I want her to listen to Millennial Will Toledo’s new song, “Fill in the Blank.”  You know what he’s so tired of, he tells us?  “Fill in the blank.”  You know what kind of answer he gets when he says this?  “You have no right to be depressed / you haven’t tried hard enough to like it.”  Will Toledo finds that answer, as do I, irritating.  But he tries to engage with that cliche and acknowledges that, yes, he may not have “seen enough of this world yet / But it hurts, it hurts, it hurts, it hurts.”  I want to quote Brennan at length here because Will Toledo and I both get what you’re saying about taking ownership over your own life and want you to know that we mean it, too, when we are ambivalent about that ownership:

Lots of folks would take one look at Toledo and be quick to write him off as a hipster. The songs don’t always help his case in this regard, stuffed as they are with irony and wry cynicism. But anyone who sits down with Car Seat Headrest for a while comes to find that one of the band’s dominant traits is earnestness. Even the ideas that seem silly on the surface (ahem, “Drunk Drivers/Killer Whales”) end up as rousing, tear-jerking anthems that tug on all the right heartstrings.

This is perhaps the most important — and least talked about — aspect of great rock music: the sentimentality that flirts with cheesiness, the absolute conviction that a song can change the world, or at least somebody’s world, for even just a little while. Teens of Denial, on its surface, is the product of a prototypical millennial mindset. “You have no right to be depressed/ You haven’t tried hard enough to like it,” Toledo sings on opener “Fill in the Blank”, a song whose lyrics practically overflow with snark. But undermining those lyrics is a rock beat that straight-up grooves and a squealing guitar melody that wants to be heard over an arena’s loudspeakers.

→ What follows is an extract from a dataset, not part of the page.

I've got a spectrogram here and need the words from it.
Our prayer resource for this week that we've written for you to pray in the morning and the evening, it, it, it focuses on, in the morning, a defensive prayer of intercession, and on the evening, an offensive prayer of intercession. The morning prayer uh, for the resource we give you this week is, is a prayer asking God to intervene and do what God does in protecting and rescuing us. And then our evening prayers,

I love myself plenty.  I’m just trying to answer the ultimate Talking Heads question (“Well, how did I get here?”), without the beautiful house, the beautiful wife, and sometimes, without those markers, it’s even harder to understand what kind of life you’re authoring.  I mostly think this IS my beautiful life.

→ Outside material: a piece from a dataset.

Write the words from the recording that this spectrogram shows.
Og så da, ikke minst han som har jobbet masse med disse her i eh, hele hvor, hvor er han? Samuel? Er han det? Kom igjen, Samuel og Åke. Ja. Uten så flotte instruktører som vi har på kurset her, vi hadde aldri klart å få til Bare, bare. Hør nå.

So, thank you, Will Toledo, for reminding me that wondering aloud about these questions is ok: “I think part of being an artist is remaining vulnerable to human opinion,” he reflects. “You always want to hide away the immaturity with yourself, and I guess for me this is a way of refusing myself that luxury.”

This is me refusing myself that luxury.  2015 was about confrontations and some self-indulgent immaturity and some new maturity and listening to Car Seat Headrest sigh and mumble and scream “you guys got mad skillz / I just got mad.”  And it was boring and peaceful and angry and productive and weird and dark and, sometimes, really, really FUN.  Just like Teens of Style.

Car Seat Headrest’s new album comes out in two days:  Teens of Denial.  I don’t think either Will Toledo or I are in denial about anything.